[Data items]
----

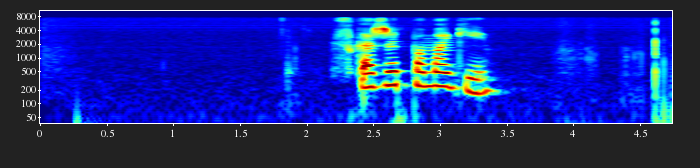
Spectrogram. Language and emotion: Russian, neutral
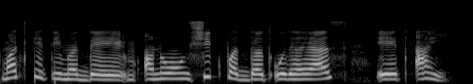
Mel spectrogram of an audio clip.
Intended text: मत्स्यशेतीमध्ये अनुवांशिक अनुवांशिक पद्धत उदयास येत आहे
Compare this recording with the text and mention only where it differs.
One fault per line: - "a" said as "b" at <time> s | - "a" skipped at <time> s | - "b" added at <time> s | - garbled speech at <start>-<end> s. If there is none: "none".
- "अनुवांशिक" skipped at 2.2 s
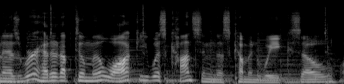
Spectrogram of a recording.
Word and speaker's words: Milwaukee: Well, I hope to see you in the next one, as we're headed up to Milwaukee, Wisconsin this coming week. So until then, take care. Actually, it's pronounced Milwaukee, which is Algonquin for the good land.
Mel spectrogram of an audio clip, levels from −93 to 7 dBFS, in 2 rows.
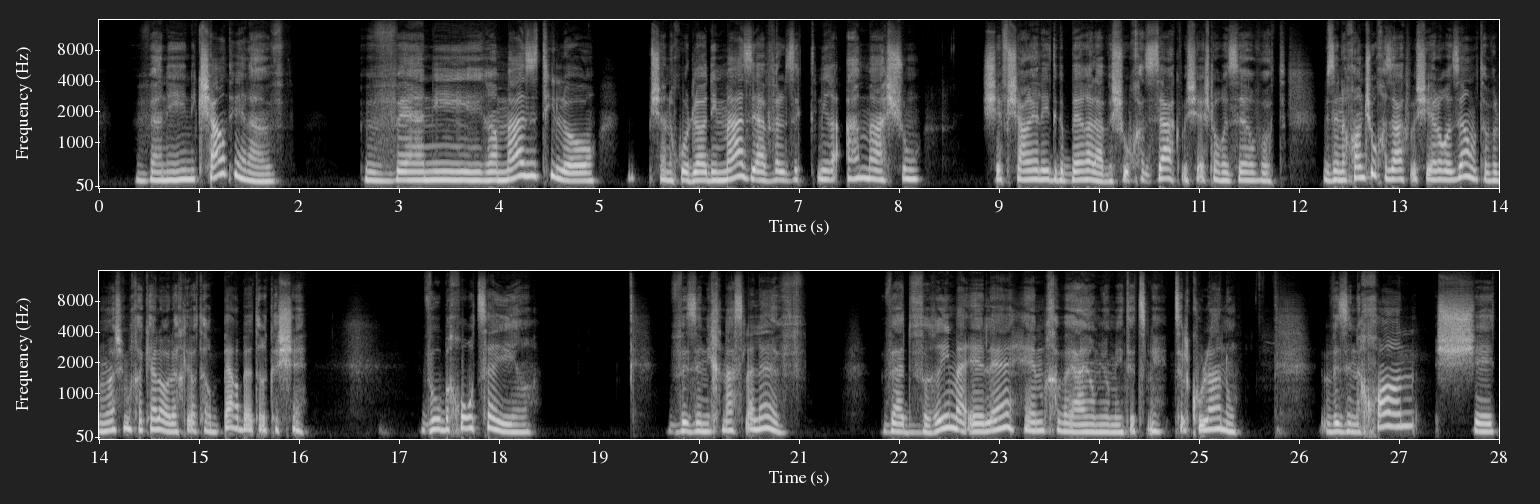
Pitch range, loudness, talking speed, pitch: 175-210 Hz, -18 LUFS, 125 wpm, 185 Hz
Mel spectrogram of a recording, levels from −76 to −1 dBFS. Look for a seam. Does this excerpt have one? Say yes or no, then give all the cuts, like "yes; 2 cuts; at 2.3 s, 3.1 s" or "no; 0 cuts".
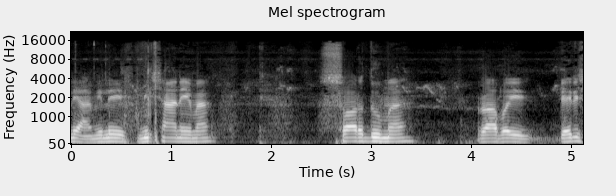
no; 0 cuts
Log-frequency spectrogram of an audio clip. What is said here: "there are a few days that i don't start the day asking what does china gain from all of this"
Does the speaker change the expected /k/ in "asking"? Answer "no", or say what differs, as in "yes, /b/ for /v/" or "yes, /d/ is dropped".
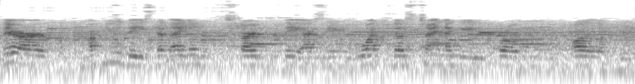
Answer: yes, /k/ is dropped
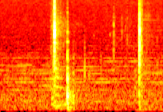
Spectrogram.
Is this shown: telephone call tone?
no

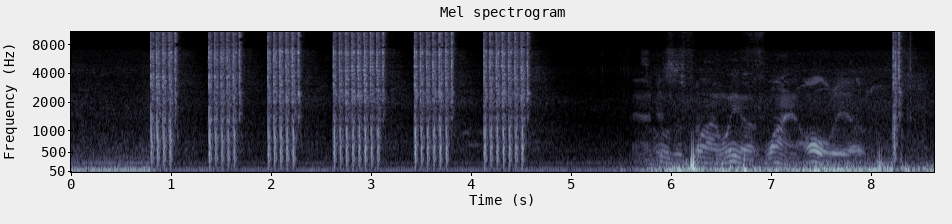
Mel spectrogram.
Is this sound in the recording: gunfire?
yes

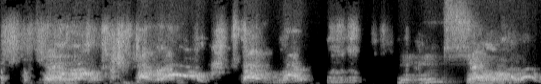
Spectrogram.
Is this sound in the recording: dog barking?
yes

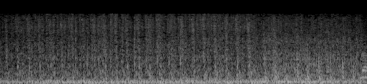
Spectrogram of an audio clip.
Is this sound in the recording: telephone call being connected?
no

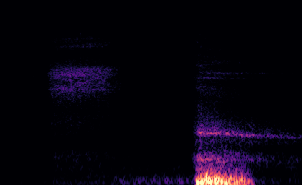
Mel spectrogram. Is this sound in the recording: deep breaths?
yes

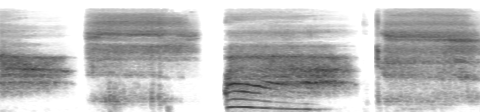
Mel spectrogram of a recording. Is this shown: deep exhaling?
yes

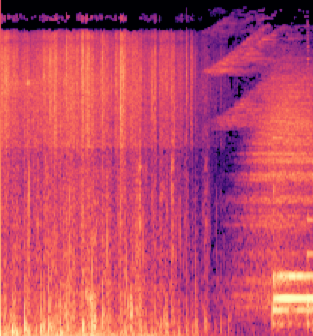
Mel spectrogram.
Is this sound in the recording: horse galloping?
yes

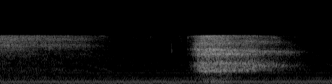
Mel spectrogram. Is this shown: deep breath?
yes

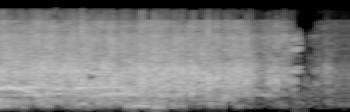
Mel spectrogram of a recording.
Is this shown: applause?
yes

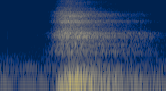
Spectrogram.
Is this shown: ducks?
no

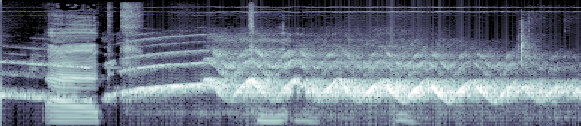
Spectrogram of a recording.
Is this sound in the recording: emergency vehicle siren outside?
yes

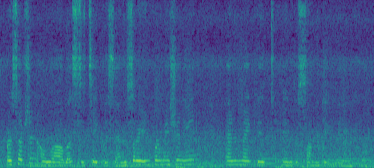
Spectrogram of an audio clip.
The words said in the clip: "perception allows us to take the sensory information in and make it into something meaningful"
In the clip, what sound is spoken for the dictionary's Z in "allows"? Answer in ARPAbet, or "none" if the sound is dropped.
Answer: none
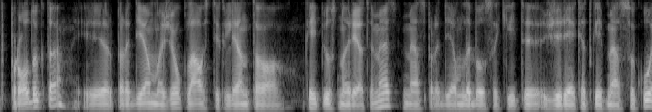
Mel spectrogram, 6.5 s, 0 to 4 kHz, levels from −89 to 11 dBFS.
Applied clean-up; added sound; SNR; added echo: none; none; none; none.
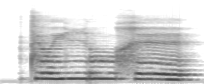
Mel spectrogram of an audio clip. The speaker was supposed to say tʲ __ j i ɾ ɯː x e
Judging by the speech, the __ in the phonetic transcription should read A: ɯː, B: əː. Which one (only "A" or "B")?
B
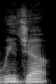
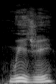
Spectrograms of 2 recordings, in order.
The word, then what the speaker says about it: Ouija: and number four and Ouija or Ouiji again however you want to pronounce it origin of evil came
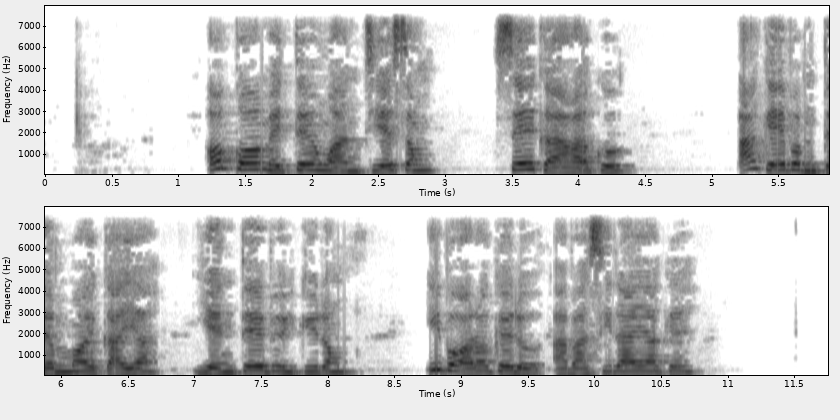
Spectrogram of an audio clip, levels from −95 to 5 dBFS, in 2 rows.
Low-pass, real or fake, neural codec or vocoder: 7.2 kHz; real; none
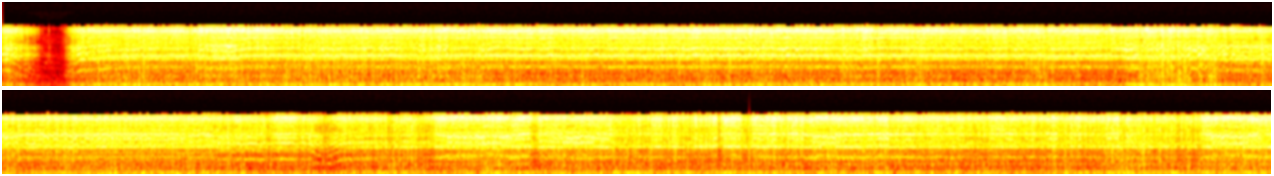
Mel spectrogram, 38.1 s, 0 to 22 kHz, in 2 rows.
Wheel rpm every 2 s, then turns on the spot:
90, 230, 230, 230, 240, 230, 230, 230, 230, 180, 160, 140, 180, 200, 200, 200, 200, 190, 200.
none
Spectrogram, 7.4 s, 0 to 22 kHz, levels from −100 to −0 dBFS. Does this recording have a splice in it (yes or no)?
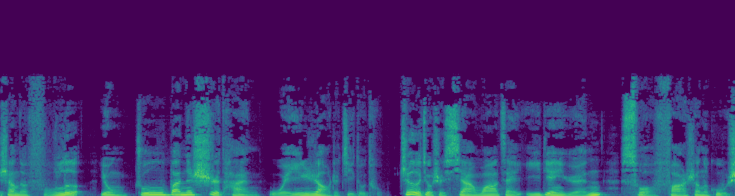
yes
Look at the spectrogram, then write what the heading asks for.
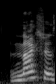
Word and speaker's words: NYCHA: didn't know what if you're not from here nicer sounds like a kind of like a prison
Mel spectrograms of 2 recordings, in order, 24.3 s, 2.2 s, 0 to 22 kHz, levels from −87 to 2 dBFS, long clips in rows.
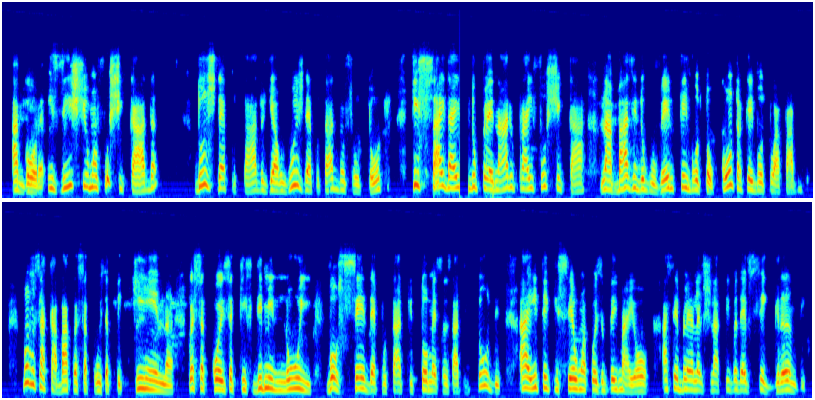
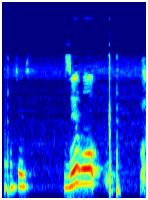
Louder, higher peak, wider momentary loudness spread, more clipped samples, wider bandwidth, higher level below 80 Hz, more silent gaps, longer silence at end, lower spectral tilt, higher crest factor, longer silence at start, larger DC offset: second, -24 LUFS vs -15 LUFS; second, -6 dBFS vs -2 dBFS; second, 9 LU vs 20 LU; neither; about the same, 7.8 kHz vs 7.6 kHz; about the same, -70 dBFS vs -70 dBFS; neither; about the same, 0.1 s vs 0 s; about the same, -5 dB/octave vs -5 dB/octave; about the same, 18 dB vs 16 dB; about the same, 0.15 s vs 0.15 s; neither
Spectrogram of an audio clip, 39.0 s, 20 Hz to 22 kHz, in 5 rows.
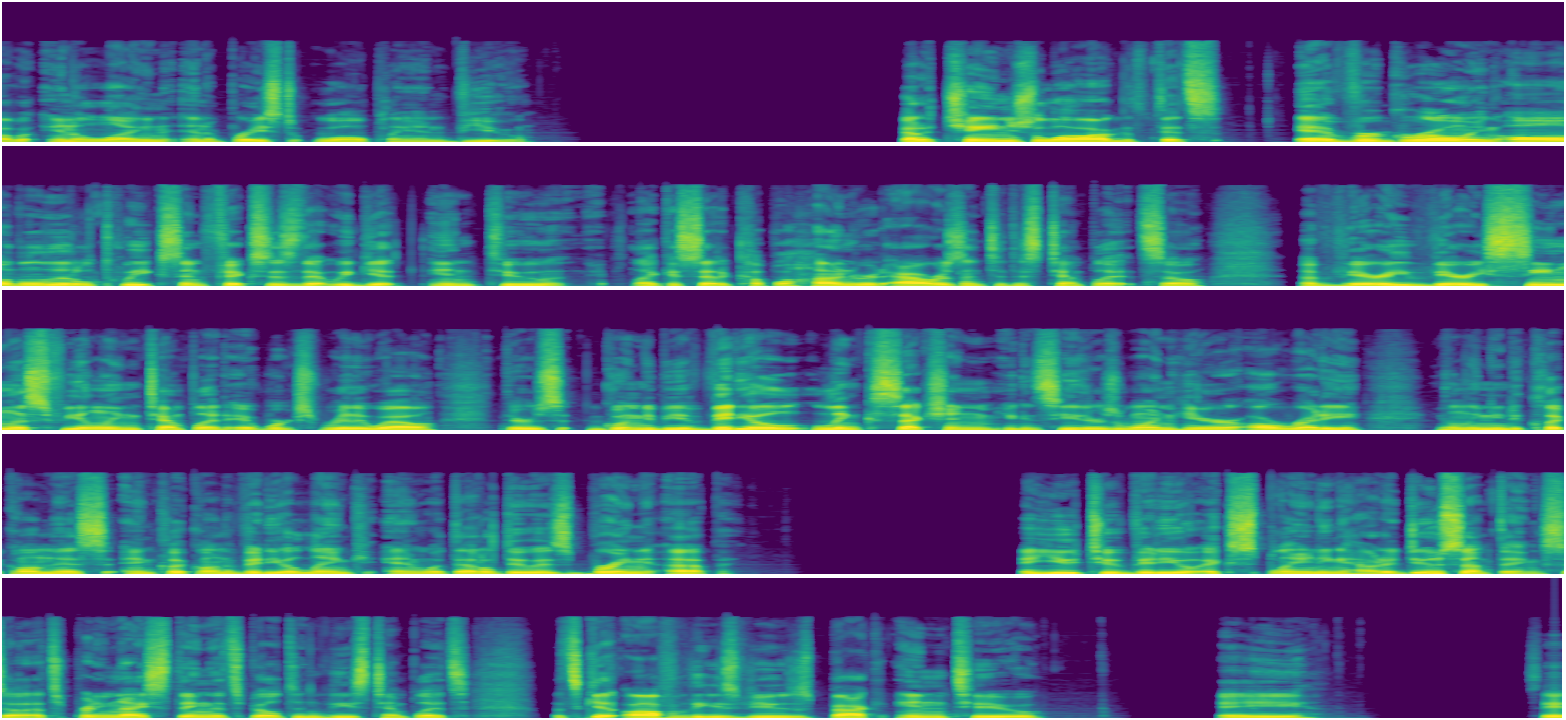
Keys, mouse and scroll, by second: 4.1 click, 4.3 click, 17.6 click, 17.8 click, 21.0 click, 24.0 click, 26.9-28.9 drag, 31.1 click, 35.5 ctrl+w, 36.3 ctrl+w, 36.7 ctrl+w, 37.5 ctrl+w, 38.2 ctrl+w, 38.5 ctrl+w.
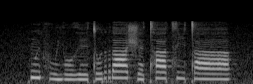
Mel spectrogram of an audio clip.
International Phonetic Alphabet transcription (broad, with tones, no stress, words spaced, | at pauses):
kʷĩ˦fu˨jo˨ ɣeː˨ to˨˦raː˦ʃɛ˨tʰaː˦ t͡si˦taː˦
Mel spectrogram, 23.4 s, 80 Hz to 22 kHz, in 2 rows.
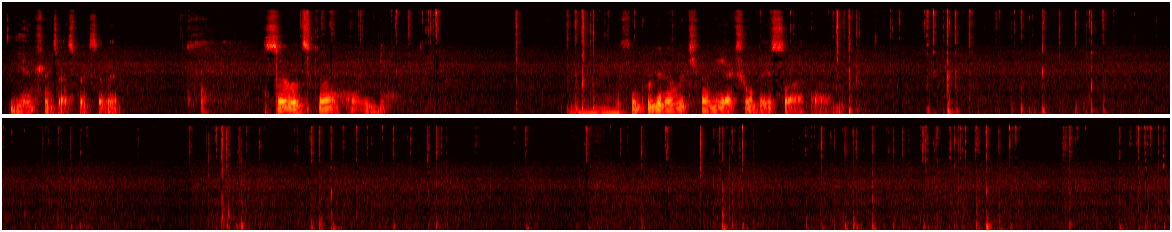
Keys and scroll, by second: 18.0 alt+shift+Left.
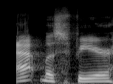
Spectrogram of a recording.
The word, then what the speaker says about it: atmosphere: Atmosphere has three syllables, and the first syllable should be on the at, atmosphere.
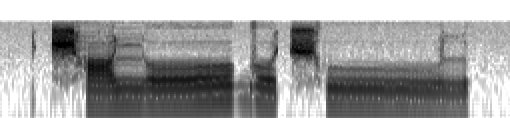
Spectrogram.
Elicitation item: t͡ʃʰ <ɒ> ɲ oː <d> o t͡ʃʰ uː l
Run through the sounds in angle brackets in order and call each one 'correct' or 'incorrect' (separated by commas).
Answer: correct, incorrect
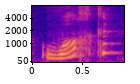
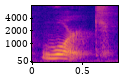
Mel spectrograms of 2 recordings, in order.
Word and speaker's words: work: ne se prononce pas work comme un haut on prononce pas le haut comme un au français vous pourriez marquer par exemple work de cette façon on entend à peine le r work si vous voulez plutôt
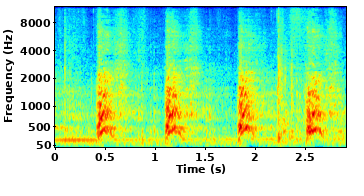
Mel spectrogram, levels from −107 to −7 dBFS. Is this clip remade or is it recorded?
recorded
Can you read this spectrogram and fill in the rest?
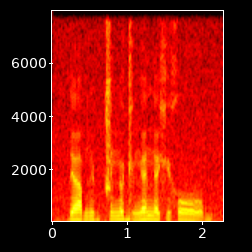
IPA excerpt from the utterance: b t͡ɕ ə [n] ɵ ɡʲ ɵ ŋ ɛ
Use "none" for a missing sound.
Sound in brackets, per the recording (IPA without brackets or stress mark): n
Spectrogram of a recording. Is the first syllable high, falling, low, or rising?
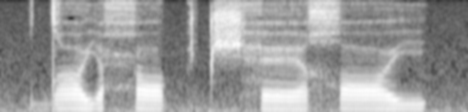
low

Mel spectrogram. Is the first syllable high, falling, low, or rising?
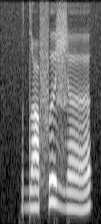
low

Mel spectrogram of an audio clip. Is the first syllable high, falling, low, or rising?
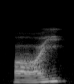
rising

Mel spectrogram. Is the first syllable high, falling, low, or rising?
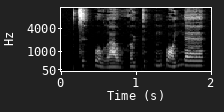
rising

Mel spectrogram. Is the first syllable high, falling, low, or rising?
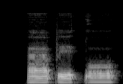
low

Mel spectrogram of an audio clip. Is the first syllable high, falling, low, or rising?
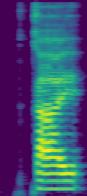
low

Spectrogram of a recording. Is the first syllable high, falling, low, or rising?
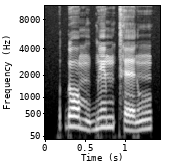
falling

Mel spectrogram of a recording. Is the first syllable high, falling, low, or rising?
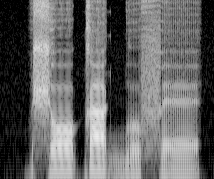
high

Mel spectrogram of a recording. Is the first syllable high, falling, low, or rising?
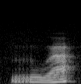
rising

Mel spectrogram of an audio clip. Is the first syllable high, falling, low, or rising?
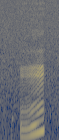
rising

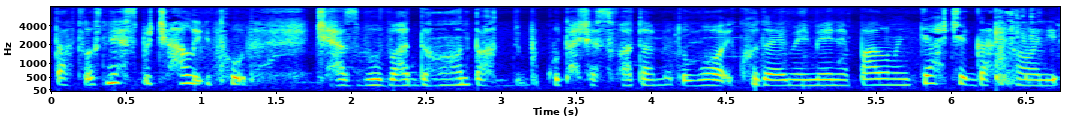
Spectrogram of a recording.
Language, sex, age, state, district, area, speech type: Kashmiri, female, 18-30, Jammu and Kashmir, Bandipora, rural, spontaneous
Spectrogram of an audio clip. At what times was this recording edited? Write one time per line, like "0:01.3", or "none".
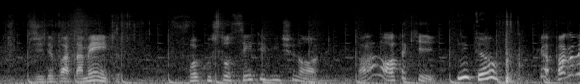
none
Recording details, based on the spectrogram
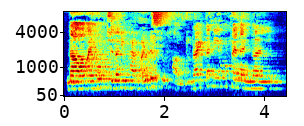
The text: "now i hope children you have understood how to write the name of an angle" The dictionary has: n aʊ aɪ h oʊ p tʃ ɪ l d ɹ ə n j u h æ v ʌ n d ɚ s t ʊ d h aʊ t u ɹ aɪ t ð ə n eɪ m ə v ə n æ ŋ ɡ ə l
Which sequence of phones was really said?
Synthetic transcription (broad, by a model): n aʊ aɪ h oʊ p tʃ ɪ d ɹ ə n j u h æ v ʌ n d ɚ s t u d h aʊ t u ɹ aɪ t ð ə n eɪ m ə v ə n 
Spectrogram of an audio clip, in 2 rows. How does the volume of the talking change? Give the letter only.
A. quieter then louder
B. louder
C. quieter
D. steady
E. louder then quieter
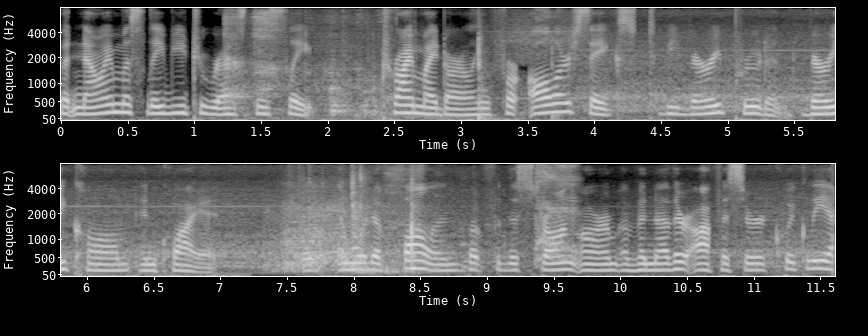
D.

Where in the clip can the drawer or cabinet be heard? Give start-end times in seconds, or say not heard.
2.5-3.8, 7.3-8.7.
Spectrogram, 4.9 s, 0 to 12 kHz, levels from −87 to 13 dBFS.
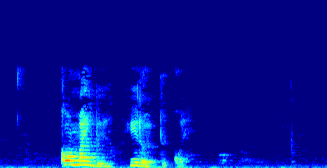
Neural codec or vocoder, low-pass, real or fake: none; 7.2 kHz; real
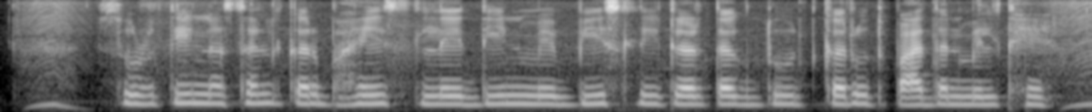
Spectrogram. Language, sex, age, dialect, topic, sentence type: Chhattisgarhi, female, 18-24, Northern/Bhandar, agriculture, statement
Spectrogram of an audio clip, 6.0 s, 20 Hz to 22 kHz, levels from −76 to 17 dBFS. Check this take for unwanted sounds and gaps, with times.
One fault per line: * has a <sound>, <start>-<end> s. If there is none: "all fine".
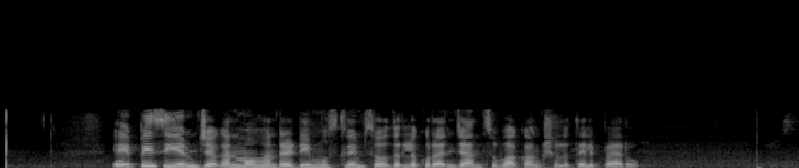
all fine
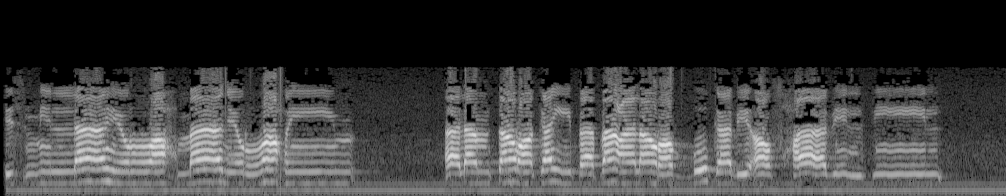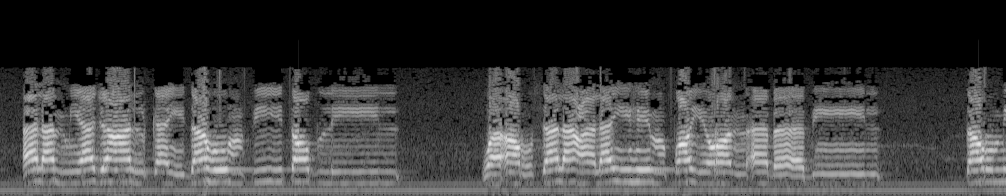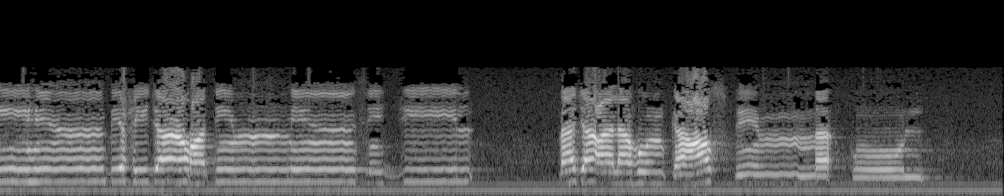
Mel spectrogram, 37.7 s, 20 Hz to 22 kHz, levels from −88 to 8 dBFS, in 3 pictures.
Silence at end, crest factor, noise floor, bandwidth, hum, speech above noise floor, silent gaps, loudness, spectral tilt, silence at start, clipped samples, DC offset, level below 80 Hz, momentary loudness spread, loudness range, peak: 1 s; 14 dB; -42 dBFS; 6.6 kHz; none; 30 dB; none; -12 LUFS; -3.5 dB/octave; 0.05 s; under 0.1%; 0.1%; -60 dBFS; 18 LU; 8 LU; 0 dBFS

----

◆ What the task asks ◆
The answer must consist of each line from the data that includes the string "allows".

◆ Exercise response ◆
The words said in the clip: "perception allows us to take the sensory information in and make it into something meaningful"
In the clip, what sound is spoken for the dictionary's Z in "allows"? Answer in ARPAbet, or "none" if the sound is dropped.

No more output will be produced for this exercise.